February 4, 2015 | StateImpact Pennsylvania | Marie Cusick
StateImpact Pennsylvania reports that law enforcement in that state are swapping information about anti-fracking activists with energy companies as part of the Marcellus Shale Operators’ Crime Committee. Pittsburgh City Paper also covered this story last fall, reporting on how state troopers visit the homes of activists and question them about their activities. An anti-fracking activist in Colorado also reported feeling targeted for his political stance.
“Energy companies have a history of suppressing dissent in this country,” says Witold Walczack, legal director for the American Civil Liberties Union of Pennsylvania. “Whether it’s coal, oil, or now natural gas.”

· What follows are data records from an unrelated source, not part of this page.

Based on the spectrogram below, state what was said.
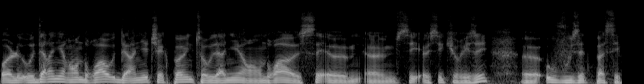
au dernier endroit, au dernier checkpoint, au dernier endroit sécurisé où vous êtes passé.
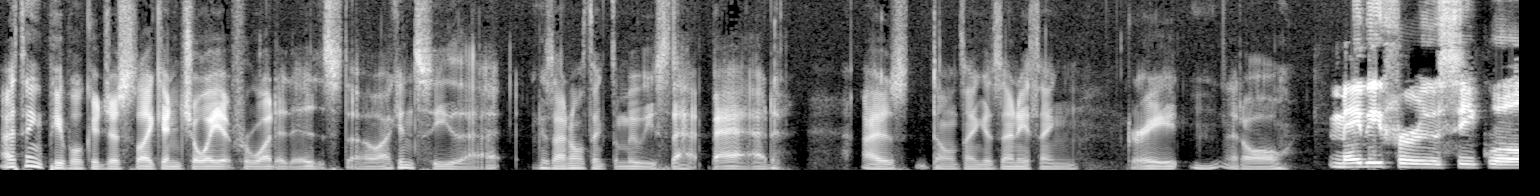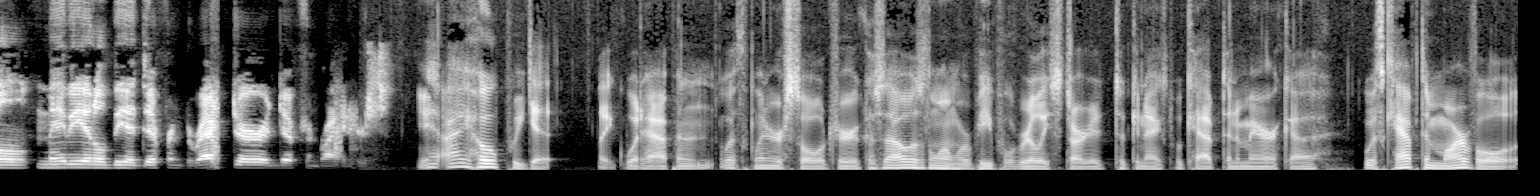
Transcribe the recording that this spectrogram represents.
I think people could just like enjoy it for what it is though. I can see that because I don't think the movie's that bad. I just don't think it's anything great at all. Maybe for the sequel, maybe it'll be a different director and different writers. Yeah, I hope we get like what happened with Winter Soldier because that was the one where people really started to connect with Captain America. With Captain Marvel,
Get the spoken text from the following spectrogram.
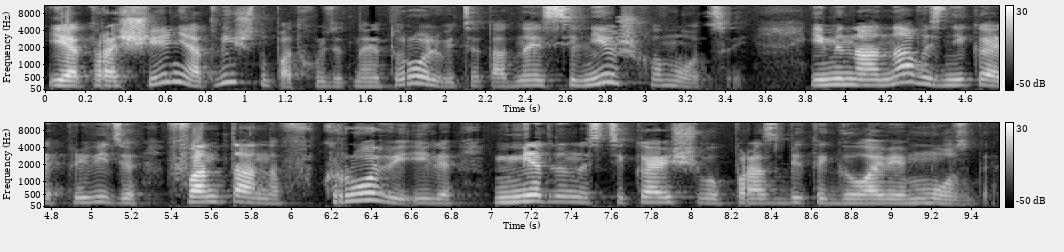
И отвращение отлично подходит на эту роль, ведь это одна из сильнейших эмоций. Именно она возникает при виде фонтанов крови или медленно стекающего по разбитой голове мозга.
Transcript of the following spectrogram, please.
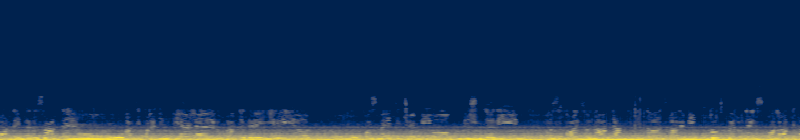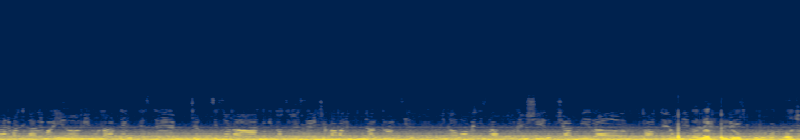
foarte interesante, Nu. cu articole din piele lucrate de ei, uh, cu cosmetice bio, cu bijuterii, uh, sunt colecționari de antichități care vin cu tot felul de exponate, care mai de care mai uh, minunate. Este, cel puțin zona antichităților este cel mai mare punct de atracție, fiindcă oamenii stau ore în șir și admiră toate obiectele. Mai merg pe jos până la plajă.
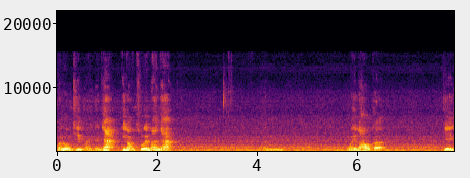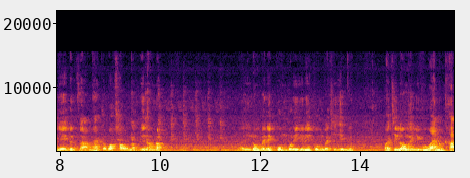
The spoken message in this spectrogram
มาลงคลิปให้ก็ยากพี่น้องสวยมากยากมันหวยเล่ากับเจ๊ใหญ่เพิ่นฝากมากกับบ่เขาเนาะพี่น้องเนาะไอ้ลงไปในกลุ่มบ่ได้อยู่ในกลุ่มก็สิเห็นอยู่ว่าสิลงให้อยู่เมื่อวานมันคํ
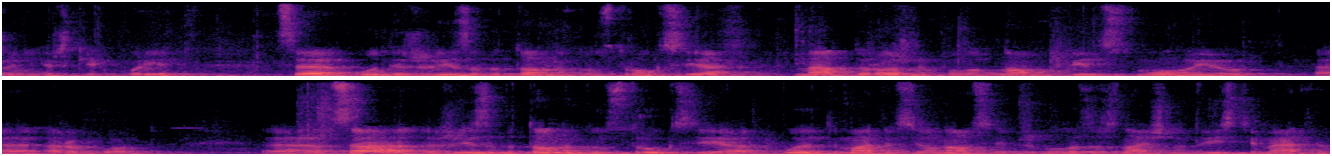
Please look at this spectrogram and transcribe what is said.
відродження гірських порід. Це буде желізобетонна конструкція над дорожнім полотном під смугою е, аеропорту. Е, Ця желізобетонна конструкція буде мати всього-навсього, як вже було зазначено, 200 метрів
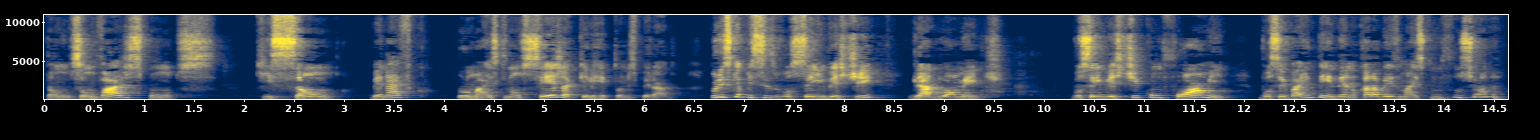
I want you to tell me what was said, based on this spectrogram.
Então, são vários pontos que são benéficos, por mais que não seja aquele retorno esperado. Por isso que é preciso você investir gradualmente. Você investir conforme você vai entendendo cada vez mais como funciona.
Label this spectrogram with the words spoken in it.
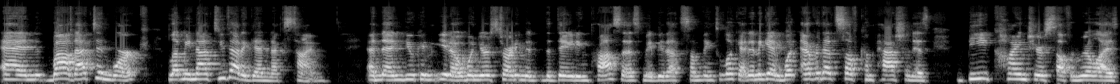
And wow, that didn't work. Let me not do that again next time. And then you can, you know, when you're starting the, the dating process, maybe that's something to look at. And again, whatever that self compassion is, be kind to yourself and realize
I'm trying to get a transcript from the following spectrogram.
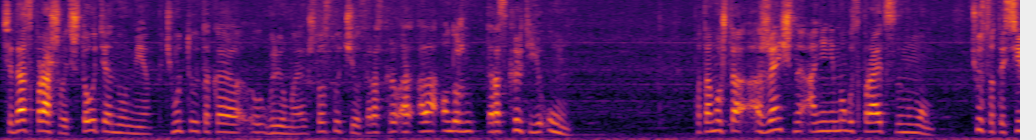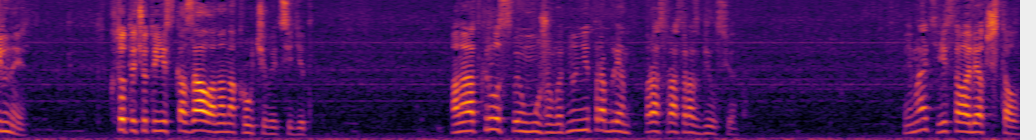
Всегда спрашивать, что у тебя на уме, почему ты такая угрюмая, что случилось. Раскры... А, а, он должен раскрыть ее ум. Потому что женщины, они не могут справиться с своим умом. Чувства-то сильные. Кто-то что-то ей сказал, она накручивает, сидит. Она открылась своим мужем, говорит, ну не проблем, раз-раз разбил все. Понимаете, ей стало легче стало.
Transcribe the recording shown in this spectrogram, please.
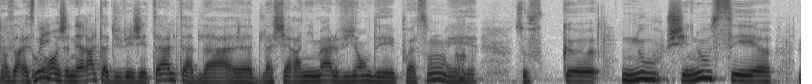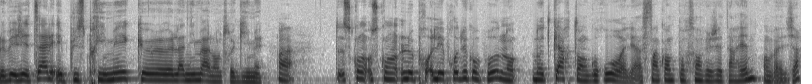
Dans un restaurant, Oui. en général, tu as du végétal, tu as de la, de la chair animale, viande et poisson. Et, Mmh. Sauf que nous, chez nous, c'est le végétal est plus primé que l'animal, entre guillemets. Ce qu'on, ce qu'on- le pro- les produits qu'on propose, no- notre carte en gros, elle est à 50% végétarienne, on va dire.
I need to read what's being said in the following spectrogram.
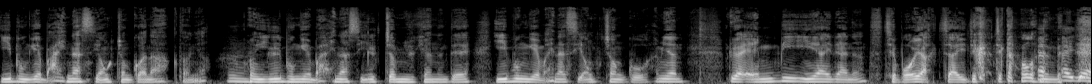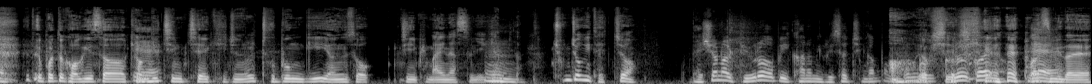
2분기에 마이너스 0.9가 나왔거든요. 음. 그럼 1분기에 마이너스 1.6이었는데 2분기에 마이너스 0.9 하면 우리가 NBER이라는 제 뭐 약자 이제 갑자기 까먹었는데 하여튼 보통 거기서 경기 예. 침체 기준으로 두 분기 연속 GDP 마이너스를 얘기합니다. 음. 충족이 됐죠. National Bureau of Economic Research인가 뭐 아, 그런 거 역시 그럴 거예요. 맞습니다. 예.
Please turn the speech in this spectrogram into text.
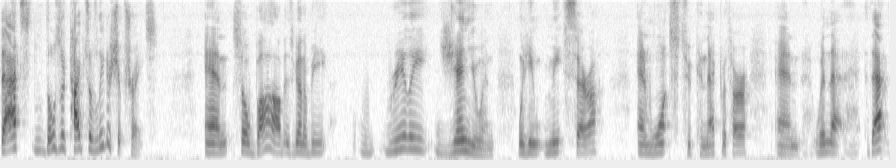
That's those are types of leadership traits. And so Bob is going to be really genuine when he meets Sarah and wants to connect with her and when that that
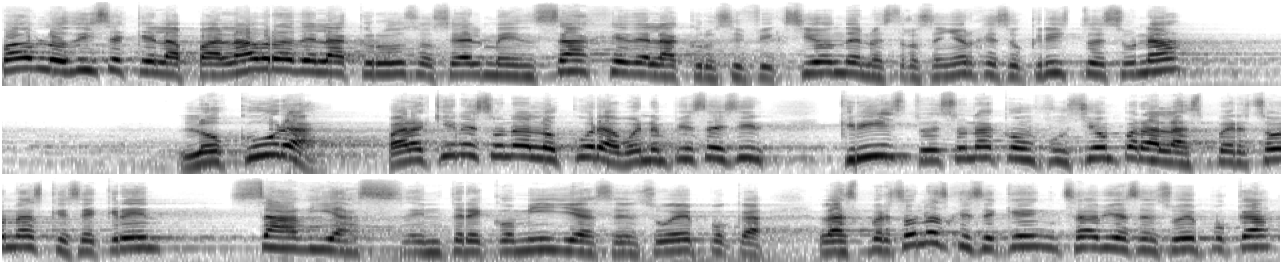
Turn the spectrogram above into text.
Pablo dice que la palabra de la cruz, o sea, el mensaje de la crucifixión de nuestro Señor Jesucristo es una locura. ¿Para quién es una locura? Bueno, empieza a decir, Cristo es una confusión para las personas que se creen sabias, entre comillas, en su época. Las personas que se creen sabias en su época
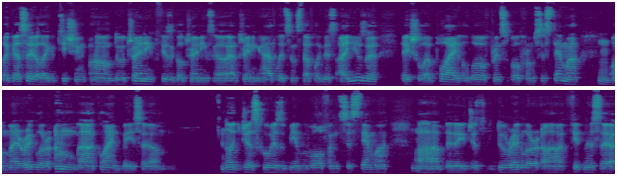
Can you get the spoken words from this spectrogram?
like I said, like teaching, uh, do training, physical trainings, uh, training athletes and stuff like this. I use a actually apply a lot of principle from Sistema Hmm. on my regular uh, client base. Um, not just who is being involved in Sistema. Hmm. Uh, they just do regular uh, fitness uh,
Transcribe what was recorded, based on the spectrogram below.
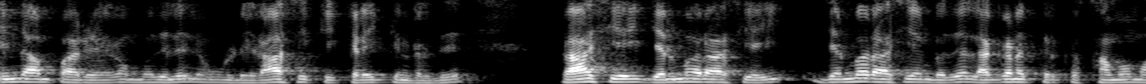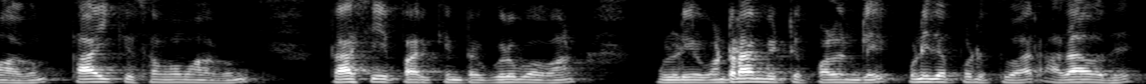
ஐந்தாம் பார்வையாக முதலில் உங்களுடைய ராசிக்கு கிடைக்கின்றது. ராசியை ஜென்ம ராசியை ஜென்ம ராசி என்பது லக்னத்திற்கு சமமாகும் தாய்க்கு சமமாகும். ராசியை பார்க்கின்ற குரு பகவான் உங்களுடைய ஒன்றாம் வீட்டு பலன்களை புனிதப்படுத்துவார். அதாவது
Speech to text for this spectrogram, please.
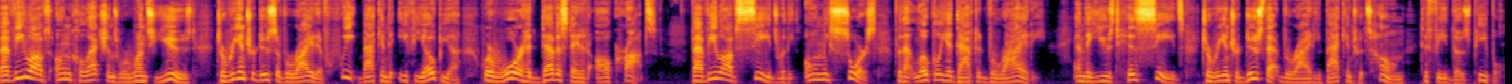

This isn’t new, at least not in Pennsylvania. The Pittsburgh City Paper reports that four years ago, the head of the state’s Office of Homeland Security stepped down after revelations that his department had hired a private security company to watch anti-fracking activists.